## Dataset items
+++++
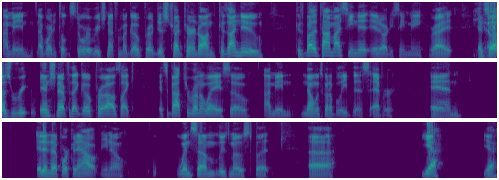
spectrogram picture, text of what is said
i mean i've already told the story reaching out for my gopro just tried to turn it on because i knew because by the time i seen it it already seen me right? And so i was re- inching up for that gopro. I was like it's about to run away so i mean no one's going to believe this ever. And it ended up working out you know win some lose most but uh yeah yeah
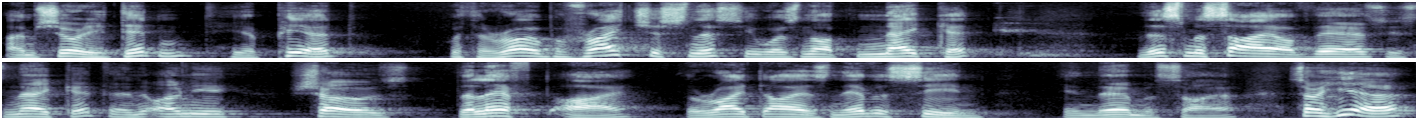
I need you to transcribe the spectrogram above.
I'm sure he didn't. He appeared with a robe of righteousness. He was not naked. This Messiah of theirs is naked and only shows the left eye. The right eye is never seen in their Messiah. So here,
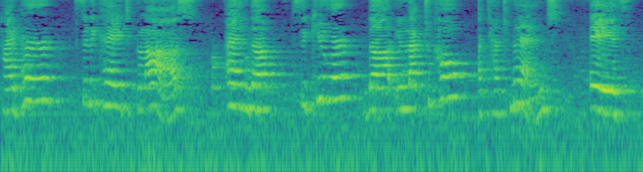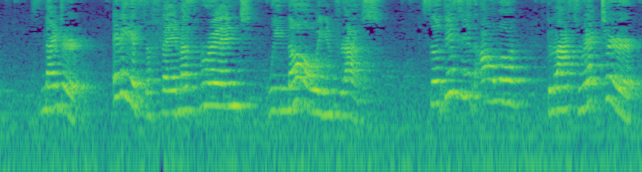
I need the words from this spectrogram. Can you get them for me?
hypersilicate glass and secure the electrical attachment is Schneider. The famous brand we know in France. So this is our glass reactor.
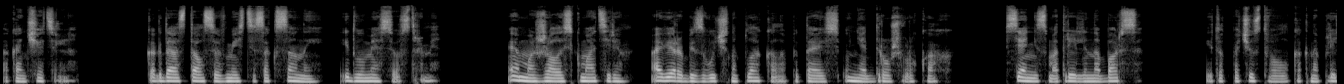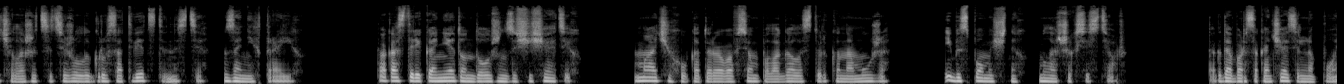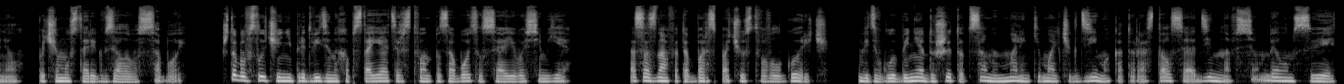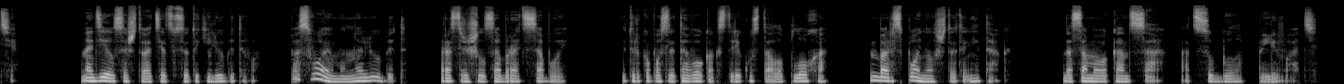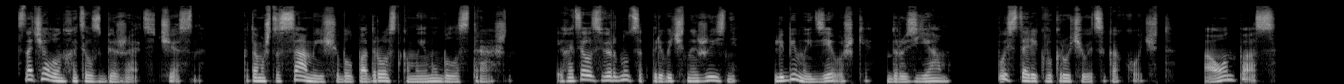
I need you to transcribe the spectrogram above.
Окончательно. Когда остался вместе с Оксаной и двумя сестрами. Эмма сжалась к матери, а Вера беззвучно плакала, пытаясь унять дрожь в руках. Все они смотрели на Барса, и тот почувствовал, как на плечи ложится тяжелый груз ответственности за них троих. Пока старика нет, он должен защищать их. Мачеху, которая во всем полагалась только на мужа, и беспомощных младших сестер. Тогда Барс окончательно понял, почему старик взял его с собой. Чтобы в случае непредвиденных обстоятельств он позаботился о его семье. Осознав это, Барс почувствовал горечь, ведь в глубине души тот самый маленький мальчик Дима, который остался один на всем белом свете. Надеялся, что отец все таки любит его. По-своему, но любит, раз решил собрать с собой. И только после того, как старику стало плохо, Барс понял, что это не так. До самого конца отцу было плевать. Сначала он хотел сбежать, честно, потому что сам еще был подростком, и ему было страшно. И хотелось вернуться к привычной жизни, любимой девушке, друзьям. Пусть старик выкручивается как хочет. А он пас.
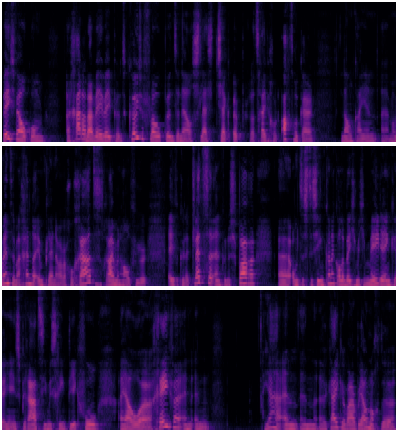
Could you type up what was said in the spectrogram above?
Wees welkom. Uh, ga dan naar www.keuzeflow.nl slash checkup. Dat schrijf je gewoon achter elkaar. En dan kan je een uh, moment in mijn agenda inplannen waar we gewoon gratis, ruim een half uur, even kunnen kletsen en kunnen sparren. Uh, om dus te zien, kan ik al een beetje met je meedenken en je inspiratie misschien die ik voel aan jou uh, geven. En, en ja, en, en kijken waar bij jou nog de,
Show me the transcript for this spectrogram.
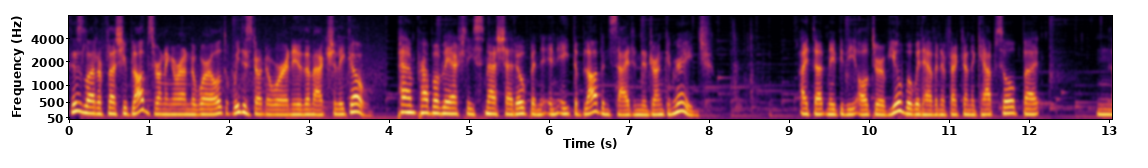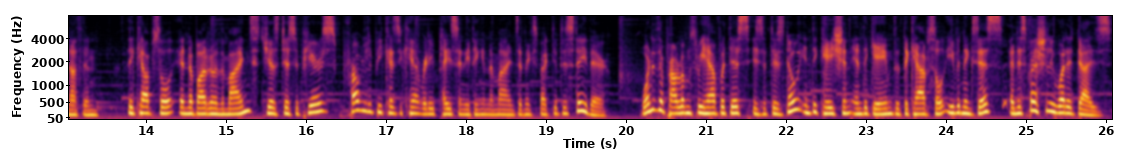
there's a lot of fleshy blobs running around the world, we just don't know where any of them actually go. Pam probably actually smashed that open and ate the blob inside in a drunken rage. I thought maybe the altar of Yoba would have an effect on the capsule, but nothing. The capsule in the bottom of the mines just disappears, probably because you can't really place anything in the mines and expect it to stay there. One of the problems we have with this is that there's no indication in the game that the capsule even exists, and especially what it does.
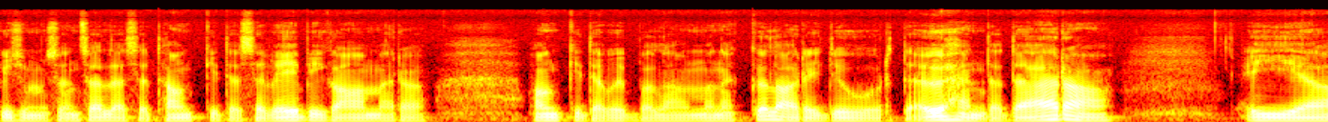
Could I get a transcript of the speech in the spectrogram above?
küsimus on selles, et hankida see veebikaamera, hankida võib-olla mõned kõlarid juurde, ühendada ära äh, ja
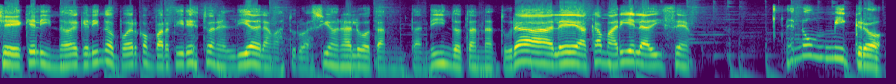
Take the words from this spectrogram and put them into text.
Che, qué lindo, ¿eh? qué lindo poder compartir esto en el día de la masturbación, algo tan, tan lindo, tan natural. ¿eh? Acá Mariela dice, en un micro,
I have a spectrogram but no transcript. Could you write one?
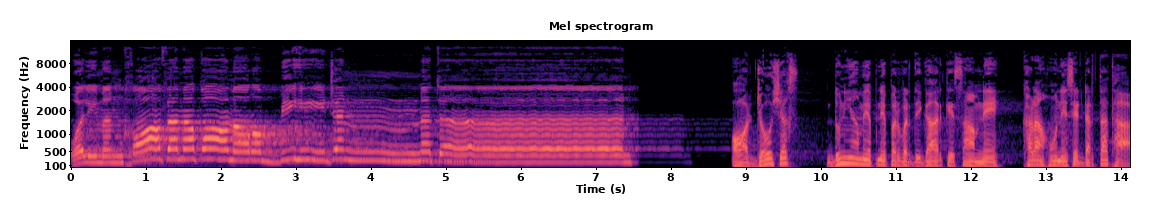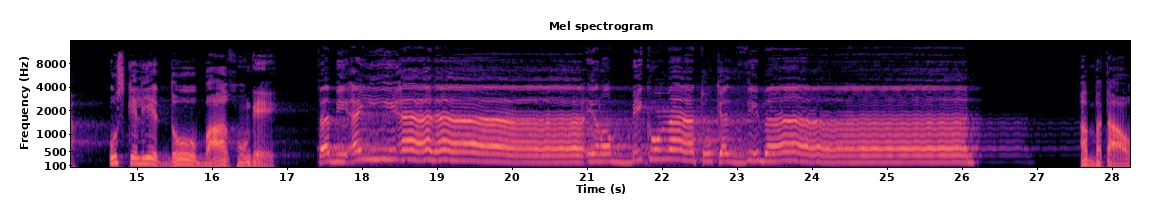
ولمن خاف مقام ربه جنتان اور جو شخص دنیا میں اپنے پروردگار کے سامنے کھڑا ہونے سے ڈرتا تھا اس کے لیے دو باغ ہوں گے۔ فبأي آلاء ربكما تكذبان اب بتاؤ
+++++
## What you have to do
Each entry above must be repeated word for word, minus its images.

## Exercise solution
spectrogram picture, text of what is said
i mean i've already told the story reaching out for my gopro just tried to turn it on because i knew because by the time i seen it it already seen me right? And so i was re- inching up for that gopro. I was like it's about to run away so i mean no one's going to believe this ever. And it ended up working out you know win some lose most but uh yeah yeah
I need you to transcribe the spectrogram above.
I'm sure he didn't. He appeared with a robe of righteousness. He was not naked. This Messiah of theirs is naked and only shows the left eye. The right eye is never seen in their Messiah. So here,
I need the words from this spectrogram. Can you get them for me?
hypersilicate glass and secure the electrical attachment is Schneider. The famous brand we know in France. So this is our glass reactor.
I need you to transcribe the spectrogram above.
Окончательно. Когда остался вместе с Оксаной и двумя сестрами. Эмма сжалась к матери, а Вера беззвучно плакала, пытаясь унять дрожь в руках. Все они смотрели на Барса, и тот почувствовал, как на плечи ложится тяжелый груз ответственности за них троих. Пока старика нет, он должен защищать их. Мачеху, которая во всем полагалась только на мужа, и беспомощных младших сестер. Тогда Барс окончательно понял, почему старик взял его с собой. Чтобы в случае непредвиденных обстоятельств он позаботился о его семье. Осознав это, Барс почувствовал горечь, ведь в глубине души тот самый маленький мальчик Дима, который остался один на всем белом свете. Надеялся, что отец все таки любит его. По-своему, но любит, раз решил собрать с собой. И только после того, как старику стало плохо, Барс понял, что это не так. До самого конца отцу было плевать. Сначала он хотел сбежать, честно, потому что сам еще был подростком, и ему было страшно. И хотелось вернуться к привычной жизни, любимой девушке, друзьям. Пусть старик выкручивается как хочет. А он пас.
Could you type up what was said in the spectrogram above?
Wees welkom. Uh, ga dan naar www.keuzeflow.nl slash checkup. Dat schrijf je gewoon achter elkaar. En dan kan je een uh, moment in mijn agenda inplannen waar we gewoon gratis, ruim een half uur, even kunnen kletsen en kunnen sparren. Uh, om dus te zien, kan ik al een beetje met je meedenken en je inspiratie misschien die ik voel aan jou uh, geven. En, en ja, en, en kijken waar bij jou nog de,
Show me the transcript for this spectrogram.
there's a lot of fleshy blobs running around the world, we just don't know where any of them actually go. Pam probably actually smashed that open and ate the blob inside in a drunken rage. I thought maybe the altar of Yoba would have an effect on the capsule, but nothing. The capsule in the bottom of the mines just disappears, probably because you can't really place anything in the mines and expect it to stay there. One of the problems we have with this is that there's no indication in the game that the capsule even exists, and especially what it does.
Could I get a transcript of the speech in the spectrogram above?
küsimus on selles, et hankida see veebikaamera, hankida võib-olla mõned kõlarid juurde, ühendada ära äh, ja
Take the words from this spectrogram and put them into text.
Che, qué lindo, ¿eh? qué lindo poder compartir esto en el día de la masturbación, algo tan, tan lindo, tan natural. ¿eh? Acá Mariela dice, en un micro,
I have a spectrogram but no transcript. Could you write one?
ولمن خاف مقام ربه جنتان اور جو شخص دنیا میں اپنے پروردگار کے سامنے کھڑا ہونے سے ڈرتا تھا اس کے لیے دو باغ ہوں گے۔ فبأي آلاء ربكما تكذبان اب بتاؤ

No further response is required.